A sneeze several years ago started me along the circuitous route toward growing seeds to save.A couple years ago I discovered a way to save small monies when ordering seeds online. All you have to do is sign up for the site, add items to your shopping cart, then wait. After a few days or so you will receive an email from the company asking you to complete your order with a nice little discount. Not all companies do this, but for those seeking rare seeds *hint-hint* wait for the second email because you will receive a larger discount. Small monies, I know, but at least you can get a seed pack or two for free.
I had heard the arguments against growing seeds for so long that I began believing them all. Don’t grow seeds, the garden books say. These various arguments all seem to boil down to one main point: that you and I really aren’t smart enough to save seeds. Our grandparents did, as did their parents; as did countless generations reaching almost back to our ancestors who first swung out of a tree, but the plain truth is that the human line has petered out a bit, and that you and I aren’t capable of growing our own seeds.
Then comes the final point, the real clincher: Seeds are cheap.
But are seeds really cheap? I hadn’t thought of it too much, only realizing that each January my seed bill grew larger and larger, while my garden stayed the same. And noticing that I now paid $2 for what I thought was a dollar’s worth of peas.
Then came that sneeze. Surprising how it snuck up on me. Surprising how loud it was. Surprising me so that my right hand snapped skyward. My right hand at that moment was holding a few seeds–$5 worth of tiny petunia seeds. The dustlike seeds shot up, then were caught in the gale of the sneeze and scattered to, in this case, the one wind.
The seeds were gone, but not forgotten. For that incident started me thinking more about seed costs. My handy calculator soon told me that, if I had managed to sneeze away a pound of those petunia seeds, instead of 1/128 of an ounce, my sneeze bill for the day would have amounted to more than $10,000. That’s much more than gold costs, and it certainly shows that seeds aren’t cheap.
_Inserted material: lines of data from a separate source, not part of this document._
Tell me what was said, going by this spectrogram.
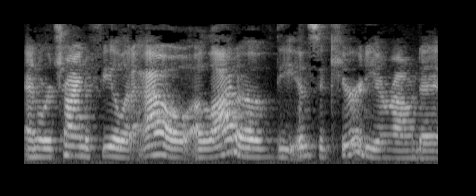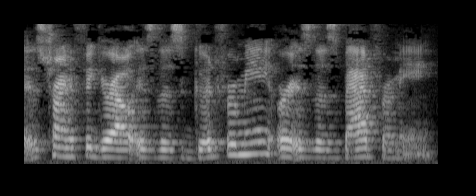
and we're trying to feel it out, a lot of the insecurity around it is trying to figure out, is this good for me or is this bad for me?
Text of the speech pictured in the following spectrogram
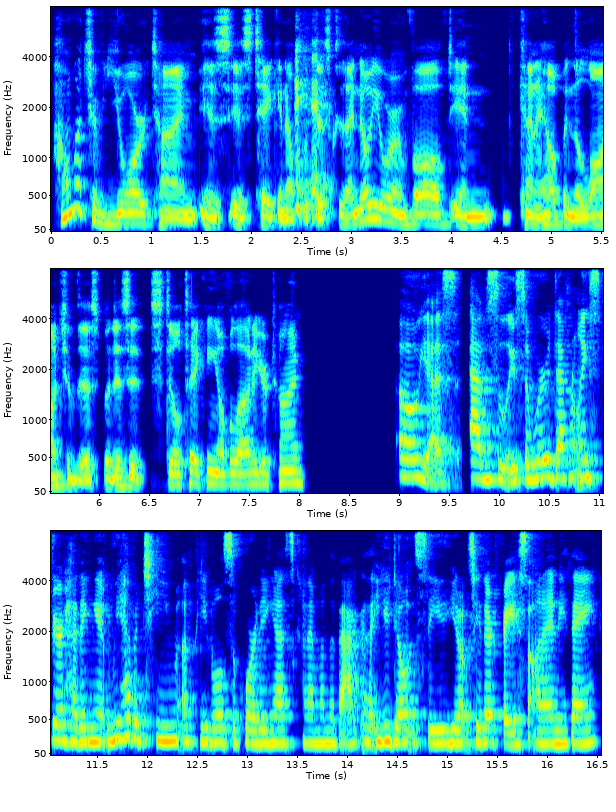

Mar Rogers, Saving Seeds: The Gardener’s Guide to Growing and Storing Vegetable and Flower Seeds (Storey Publishing, LLC 1990), 3-4.